===== Provided data =====

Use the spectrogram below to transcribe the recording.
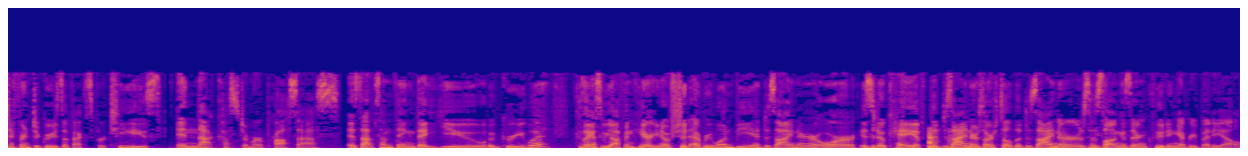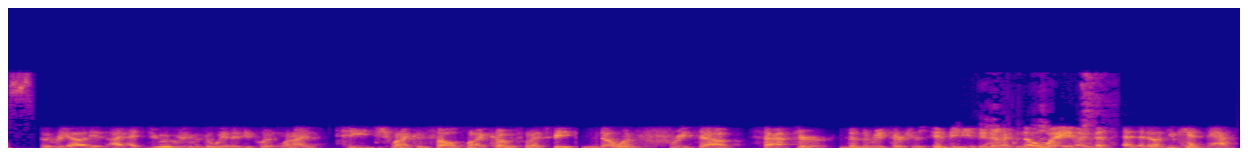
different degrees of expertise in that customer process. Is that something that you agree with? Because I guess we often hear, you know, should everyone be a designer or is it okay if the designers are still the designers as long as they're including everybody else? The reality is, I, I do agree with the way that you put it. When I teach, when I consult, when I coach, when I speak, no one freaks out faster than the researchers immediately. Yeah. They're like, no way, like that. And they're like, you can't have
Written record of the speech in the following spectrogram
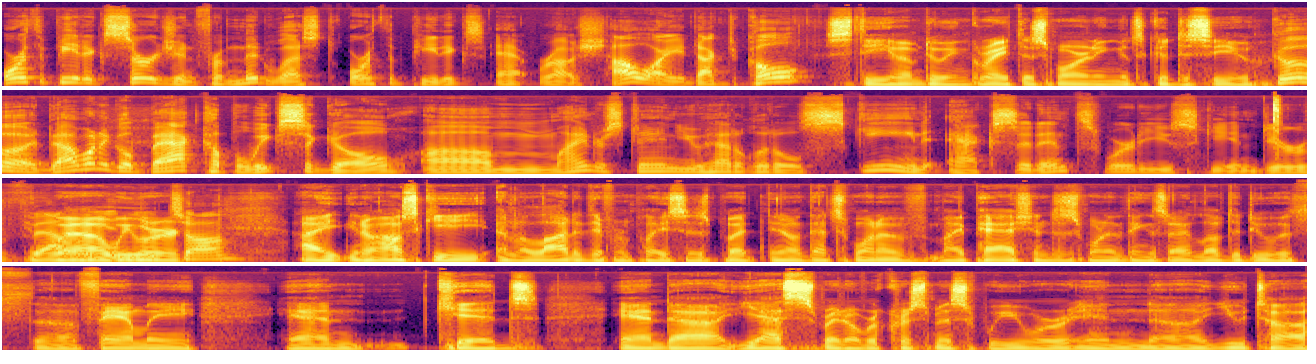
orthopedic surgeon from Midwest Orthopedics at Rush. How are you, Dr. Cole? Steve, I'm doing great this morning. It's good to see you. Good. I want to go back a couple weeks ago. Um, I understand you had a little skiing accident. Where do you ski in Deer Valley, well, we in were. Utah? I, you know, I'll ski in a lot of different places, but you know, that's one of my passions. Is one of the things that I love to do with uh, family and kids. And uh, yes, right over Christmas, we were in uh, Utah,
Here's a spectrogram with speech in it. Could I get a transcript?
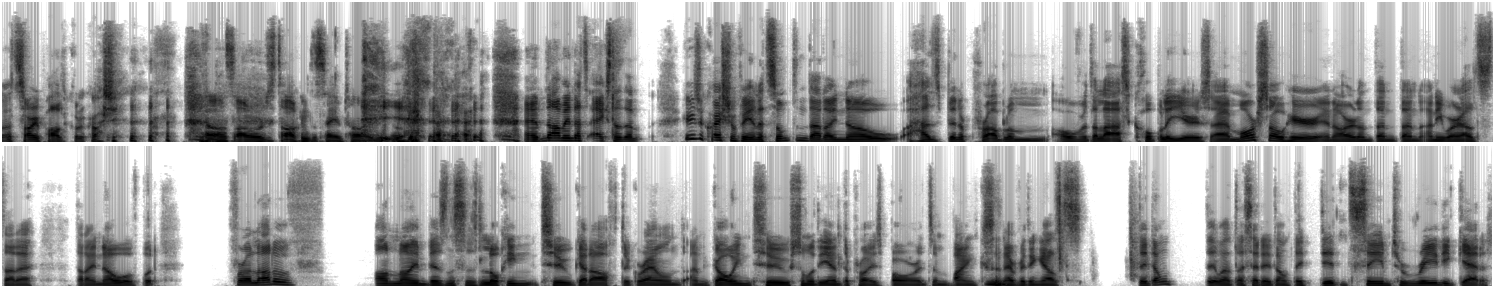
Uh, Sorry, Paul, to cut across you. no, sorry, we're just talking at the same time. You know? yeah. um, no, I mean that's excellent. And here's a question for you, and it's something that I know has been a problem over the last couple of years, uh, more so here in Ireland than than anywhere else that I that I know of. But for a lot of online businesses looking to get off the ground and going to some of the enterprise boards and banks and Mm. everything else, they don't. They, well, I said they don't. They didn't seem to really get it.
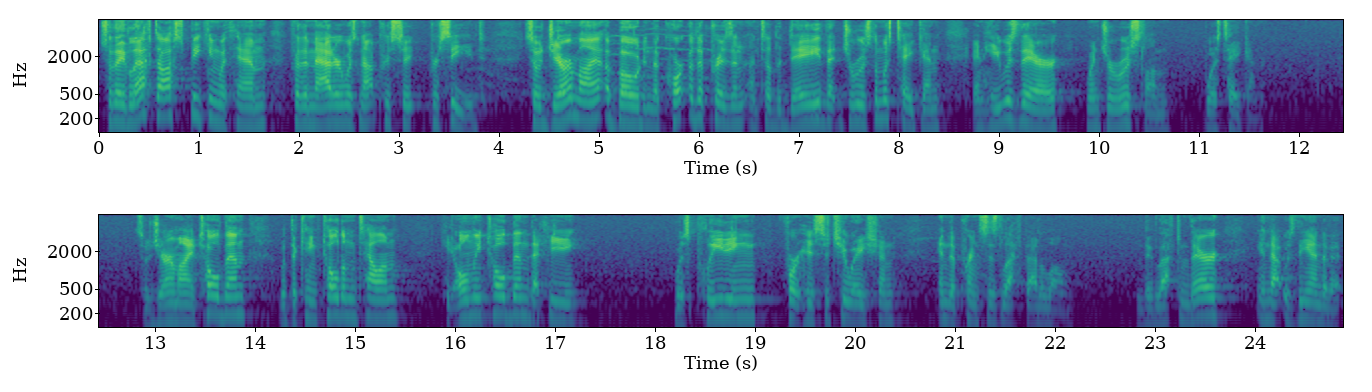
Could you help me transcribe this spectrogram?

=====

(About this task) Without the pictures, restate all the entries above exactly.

(Reply)
Use the spectrogram below to transcribe the recording.
different degrees of expertise in that customer process. Is that something that you agree with? Because I guess we often hear, you know, should everyone be a designer or is it okay if the designers are still the designers as long as they're including everybody else? The reality is, I, I do agree with the way that you put it. When I teach, when I consult, when I coach, when I speak, no one freaks out faster than the researchers immediately. Yeah. They're like, no way, like that. And they're like, you can't have
Written record of the speech in the following spectrogram
orthopedic surgeon from Midwest Orthopedics at Rush. How are you, Dr. Cole? Steve, I'm doing great this morning. It's good to see you. Good. I want to go back a couple weeks ago. Um, I understand you had a little skiing accident. Where do you ski in Deer Valley, well, we in were. Utah? I, you know, I'll ski in a lot of different places, but you know, that's one of my passions. Is one of the things that I love to do with uh, family and kids. And uh, yes, right over Christmas, we were in uh, Utah,
Here's a spectrogram with speech in it. Could I get a transcript?
Uh, Sorry, Paul, to cut across you. no, sorry, we're just talking at the same time. You know? yeah. um, no, I mean that's excellent. And here's a question for you, and it's something that I know has been a problem over the last couple of years, uh, more so here in Ireland than than anywhere else that I that I know of. But for a lot of online businesses looking to get off the ground and going to some of the enterprise boards and banks and Mm. everything else, they don't. They, well, I said they don't. They didn't seem to really get it.
Could you help me transcribe this spectrogram?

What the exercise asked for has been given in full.